Activity |
Please give all of the data again, character for character, and drop the pictures.

Data items
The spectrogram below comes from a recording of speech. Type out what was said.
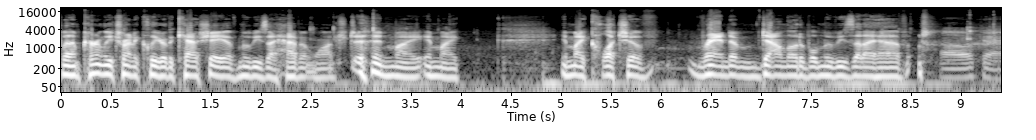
but I'm currently trying to clear the cache of movies I haven't watched in my in my in my clutch of random downloadable movies that I have, oh, okay.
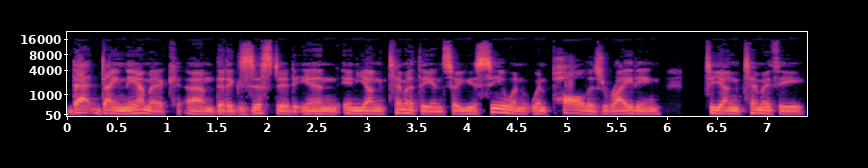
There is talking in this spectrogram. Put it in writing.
that dynamic um, that existed in in young Timothy. And so you see when when Paul is writing to young Timothy,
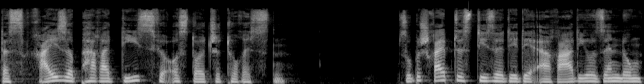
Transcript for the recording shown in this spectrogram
das Reiseparadies für ostdeutsche Touristen. So beschreibt es diese DDR-Radiosendung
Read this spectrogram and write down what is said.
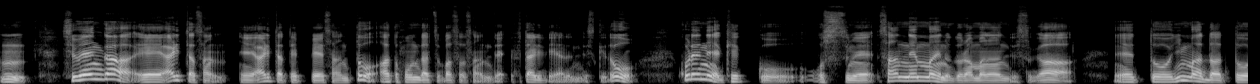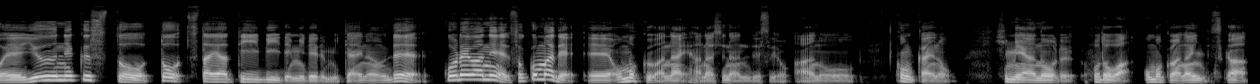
うん。主演が、えー、有田さん、えー、有田哲平さんと、あと本田翼さんで、二人でやるんですけど、これね、結構おすすめ。3年前のドラマなんですが、えっと、今だと、えー、Unext と TSUTAYA.TV で見れるみたいなので、これはね、そこまで、えー、重くはない話なんですよ。あの今回のヒメアノールほどは重くはないんですが、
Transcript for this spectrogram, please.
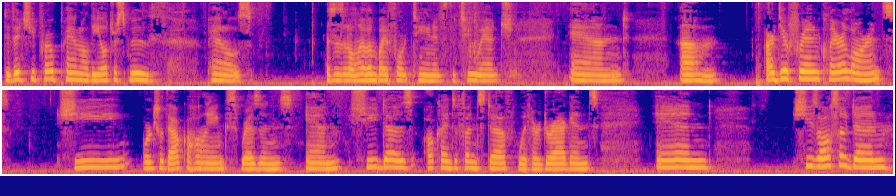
DaVinci Pro panel, the Ultra Smooth panels. This is an 11 by 14, it's the 2 inch. And um, our dear friend Clara Lawrence she works with alcohol inks, resins, and she does all kinds of fun stuff with her dragons. And she's also done,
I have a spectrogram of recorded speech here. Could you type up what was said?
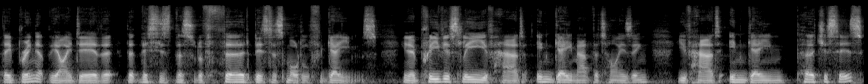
They bring up the idea that, that this is the sort of third business model for games. You know, previously you've had in-game advertising, you've had in-game purchases,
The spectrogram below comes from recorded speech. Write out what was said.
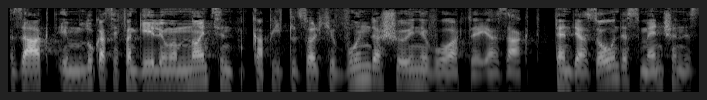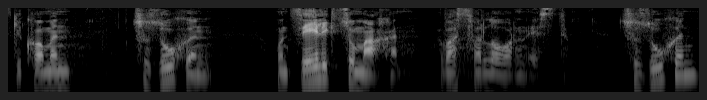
sagt im Lukas-Evangelium im 19. Kapitel solche wunderschöne Worte. Er sagt, denn der Sohn des Menschen ist gekommen, zu suchen und selig zu machen, was verloren ist. Zu suchen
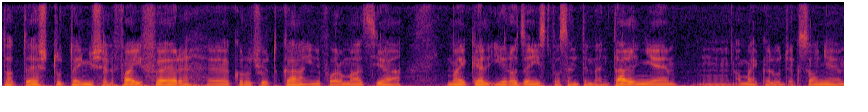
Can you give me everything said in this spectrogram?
to też tutaj Michelle Pfeiffer, e, króciutka informacja. Michael i rodzeństwo sentymentalnie, mm, o Michaelu Jacksonie,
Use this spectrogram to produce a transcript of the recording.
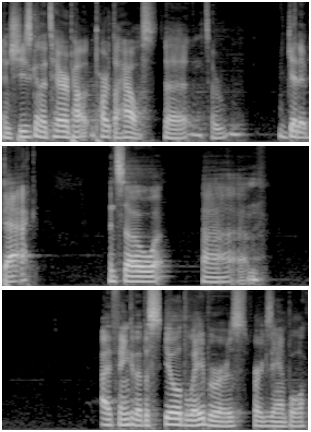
And she's going to tear apart the house to, to get it back. And so um, I think that the skilled laborers, for example,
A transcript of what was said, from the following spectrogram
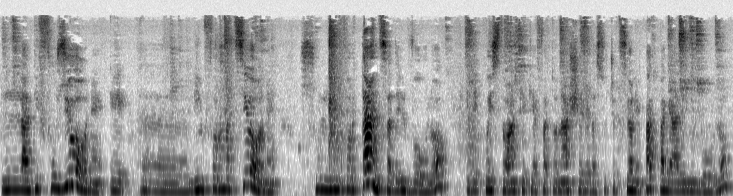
la diffusione e eh, l'informazione sull'importanza del volo, ed è questo anche che ha fatto nascere l'associazione Pappagalli in Volo,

Expected answer |
The spectrogram below comes from a recording of speech. Type out what was said.
but I'm currently trying to clear the cache of movies I haven't watched in my in my in my clutch of random downloadable movies that I have, oh, okay.
There is talking in this spectrogram. Put it in writing.
that dynamic um, that existed in in young Timothy. And so you see when when Paul is writing to young Timothy,
Transcript for the recording shown in this spectrogram
das Reiseparadies für ostdeutsche Touristen. So beschreibt es diese DDR-Radiosendung
Read this spectrogram and write down what is said.
うん。主演が、えー、有田さん、えー、有田哲平さんと、あと本田翼さんで、二人でやるんですけど、これね、結構おすすめ。3年前のドラマなんですが、えっと、今だと、えー、Unext と TSUTAYA.TV で見れるみたいなので、これはね、そこまで、えー、重くはない話なんですよ。あの今回のヒメアノールほどは重くはないんですが、
Transcript for this spectrogram, please.
DaVinci Pro panel, the Ultra Smooth panels. This is an 11 by 14, it's the 2 inch. And um, our dear friend Clara Lawrence she works with alcohol inks, resins, and she does all kinds of fun stuff with her dragons. And she's also done,
I have a spectrogram of recorded speech here. Could you type up what was said?
They bring up the idea that, that this is the sort of third business model for games. You know, previously you've had in-game advertising, you've had in-game purchases,
The spectrogram below comes from recorded speech. Write out what was said.
sagt im Lukas-Evangelium im 19. Kapitel solche wunderschöne Worte. Er sagt, denn der Sohn des Menschen ist gekommen, zu suchen und selig zu machen, was verloren ist. Zu suchen
Can you give me everything said in this spectrogram?
to też tutaj Michelle Pfeiffer, e, króciutka informacja. Michael i rodzeństwo sentymentalnie, mm, o Michaelu Jacksonie,
Use this spectrogram to produce a transcript of the recording.
And she's going to tear apart the house to, to get it back. And so um, I think that the skilled laborers, for example,
A transcript of what was said, from the following spectrogram
la diffusione e eh, l'informazione sull'importanza del volo, ed è questo anche che ha fatto nascere l'associazione Pappagalli in Volo,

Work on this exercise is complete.